The women of R&B may be running the show, but the genre’s most exciting male vocalists are redefining what it means to be a classic crooner.
The Fearless Lyricist: Brent Faiyaz
Before Faiyaz became an R&B smooth operator, he was a punchline-heavy lyricist looking to break into the rap game. It wasn’t until his manager convinced him to try singing in 2014 that Faiyaz realized his calling. Three years later, he struck gold when he sang the catchy, made-for-summertime chorus on GoldLink’s “Crew.” The song earned a Grammy nod and gave Faiyaz his first taste of mainstream success. His appreciation for ’90s R&B shines on his buzzy subsequent projects (2018’s Lost and 2020’s Fuck the World EP), as does his nimble, fearless writing on self-love, gang culture and Black masculinity in America.

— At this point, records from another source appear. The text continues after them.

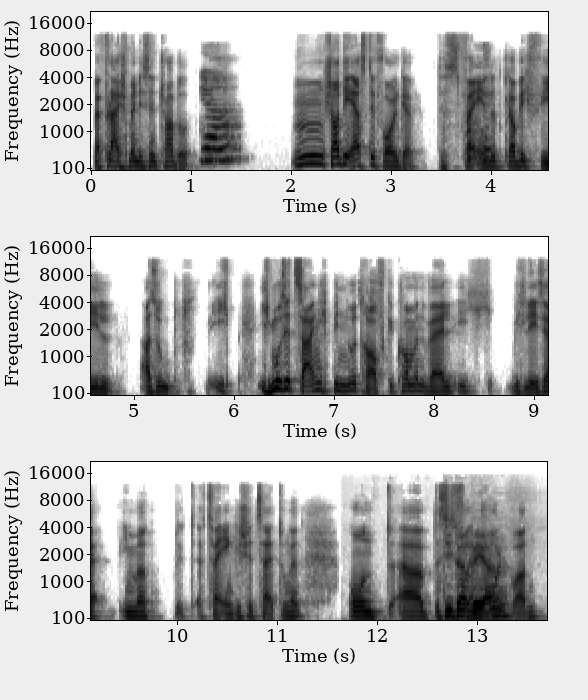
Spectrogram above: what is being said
Bei Fleischman is in Trouble? Ja. Hm, schau die erste Folge. Das verändert, okay. glaube ich, viel. Also ich, ich muss jetzt sagen, ich bin nur drauf gekommen, weil ich, ich lese ja immer zwei englische Zeitungen und äh, das die ist da so empfohlen worden.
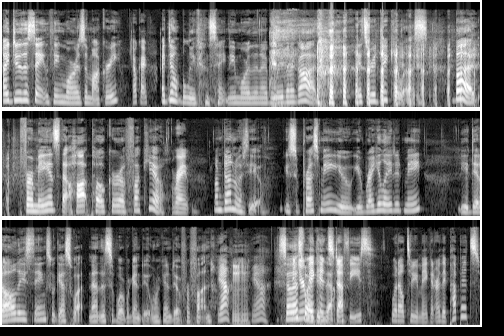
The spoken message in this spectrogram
I do the Satan thing more as a mockery. Okay. I don't believe in Satan any more than I believe in a God. it's ridiculous. But for me, it's that hot poker of fuck you. Right. I'm done with you. You suppressed me. You you regulated me. You did all these things. Well, guess what? Now this is what we're gonna do. We're gonna do it for fun. Yeah. Mm-hmm. Yeah. So and that's you're why I do making that. stuffies. What else are you making? Are they puppets?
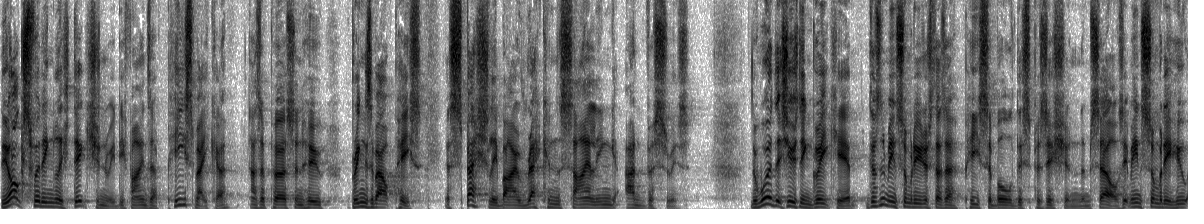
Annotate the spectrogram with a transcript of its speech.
The Oxford English Dictionary defines a peacemaker as a person who brings about peace, especially by reconciling adversaries. The word that's used in Greek here doesn't mean somebody who just has a peaceable disposition themselves. It means somebody who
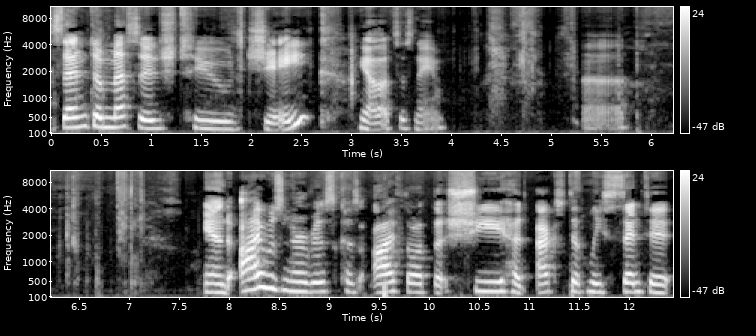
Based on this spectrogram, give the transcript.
sent a message to Jake. Yeah, that's his name. Uh, and I was nervous because I thought that she had accidentally sent it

The Quiet Force: Bryson Tiller
Tiller’s transcendent 2015 project Trapsoul unlocked a new level in the genre: Pairing trap-laden beats with his silky tenor, he proved R&B singers didn’t need to rely on ballads or downtempo songs to set themselves apart. Despite his reserved nature, tracks like “Rambo” and “Sorry Not Sorry” showcased his wit and charm as a budding lyricist, and the album went triple platinum, yielding his biggest Hot 100 single yet, “Don’t,” a slow-burner about wanting another man’s woman, which peaked at No. 13. Things have only gotten bigger for Tiller since then: His first Billboard 200 No. 1, True 2 Self, came in 2017, and the October release Anniversary made the chart’s top five.

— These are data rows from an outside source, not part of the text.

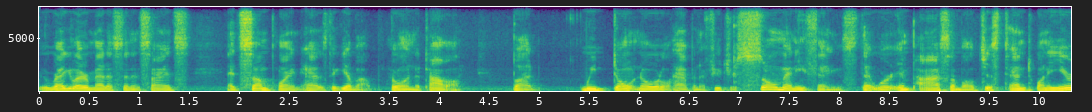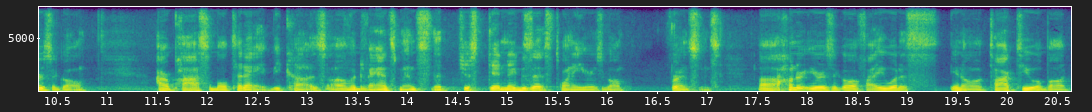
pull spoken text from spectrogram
Regular medicine and science at some point has to give up, throw in the towel. But we don't know what will happen in the future. So many things that were impossible just 10, 20 years ago are possible today because of advancements that just didn't exist 20 years ago. For instance, uh, 100 years ago, if I would have, you know, talked to you about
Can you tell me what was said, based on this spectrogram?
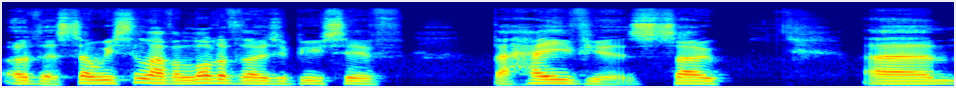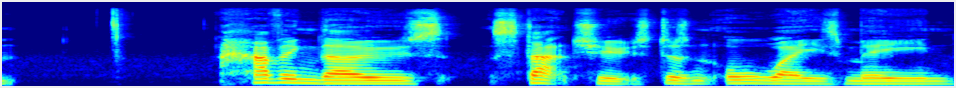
others. So we still have a lot of those abusive behaviours. So um, having those statutes doesn't always mean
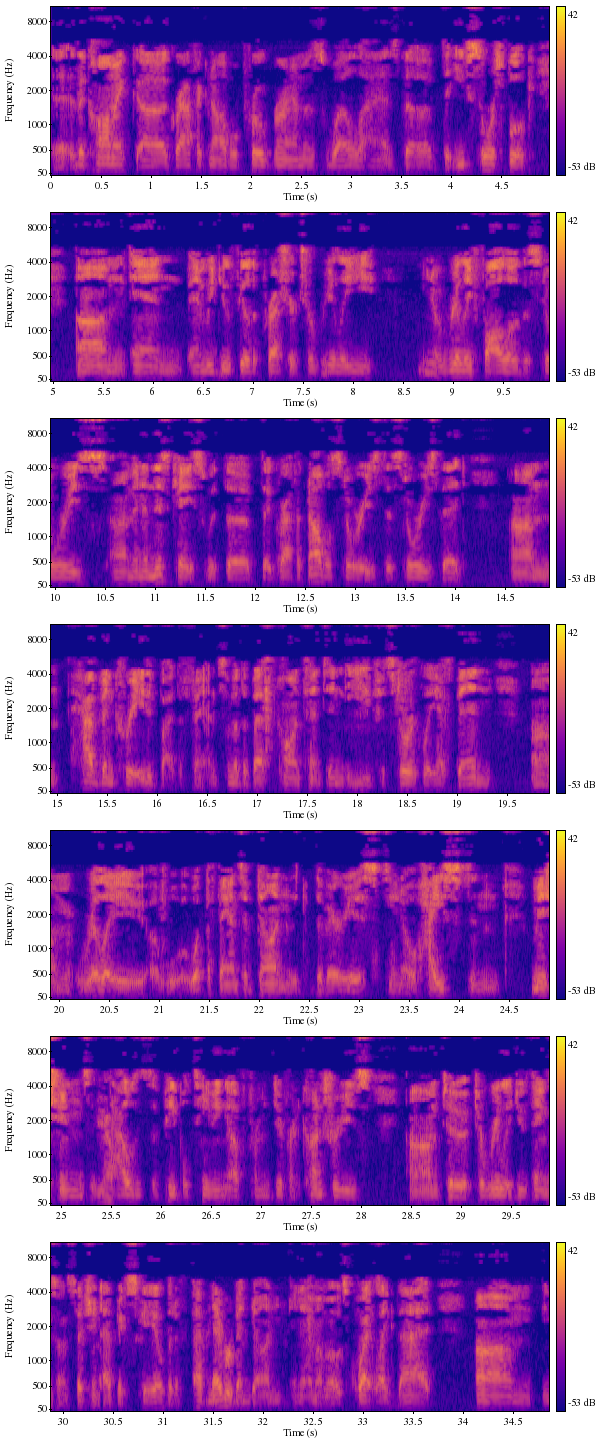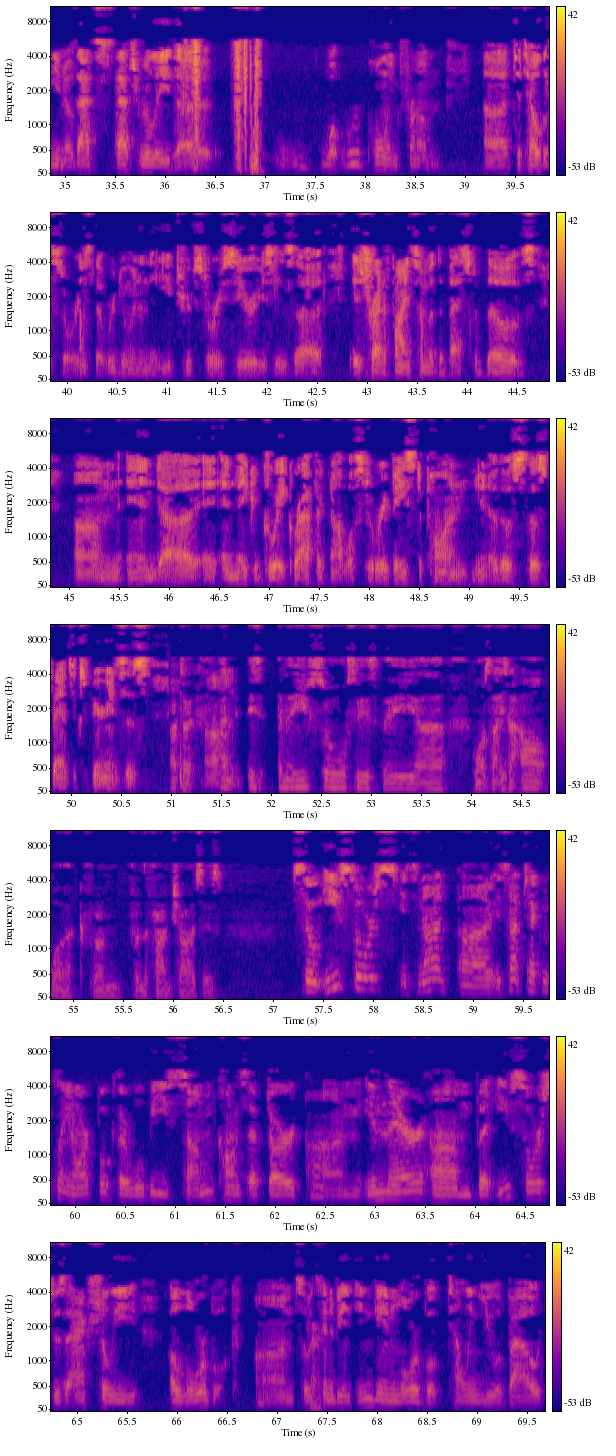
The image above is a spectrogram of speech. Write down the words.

The Mysterious Newcomer: Giveon
In February, Drake uploaded a new record only to SoundCloud and YouTube. “Chicago Freestyle” featured a mysterious young singer who bore an eerie resemblance to U.K. artist Sampha — and was only revealed hours later to be 25-year-old Giveon. After studying Frank Sinatra’s music, Giveon learned to embrace his baritone voice, which takes center stage on his March debut EP, Take Time. Highlights like “Heartbreak Anniversary” and “Favorite Mistake” showcase his penchant for pensive lyrics and moody soundscapes. He pushed those skills even further in October on the four-track mini project When It’s All Said and Done.
The Funky Poet: Lucky Daye
From growing up in a religious cult to couch surfing in Los Angeles and Texas, Lucky Daye’s journey has been a rocky one. But the New Orleans-bred singer — who cut his teeth writing for Ella Mai and Trey Songz — caught a break when he met producer D. Mile, who has worked with R&B powerhouses like Khalid, Usher and Ty Dolla $ign. Mile saw more than songwriting prowess in the young crooner, and for over a year, they worked on his debut album, Painted. Daye’s affinity for ’70s funk and live instrumentation shines throughout the album’s 13 tracks, and in 2019, he earned four Grammy nominations.
The Truth-Teller: PartyNextDoor
In 2013, PartyNextDoor released his self-titled debut mixtape. On tracks like “Wild Bitches” and “Right Now,” his unapologetic candor on sex and relationships, paired with his syrupy melodies, gave listeners a raw dose of reality. The OVO signee’s knack for hits developed when he partnered with Drake in 2014 on the single “Recognize,” which went double platinum. Their chemistry bloomed from there, and they reunited for 2016’s “Come and See Me” (double platinum) and 2019’s “Loyal” (certified gold, and Party’s first Hot 100 top 20 entry). His success isn’t fueled by hit singles alone: He also keeps busy as a songwriter for Kanye West, Rihanna and Usher.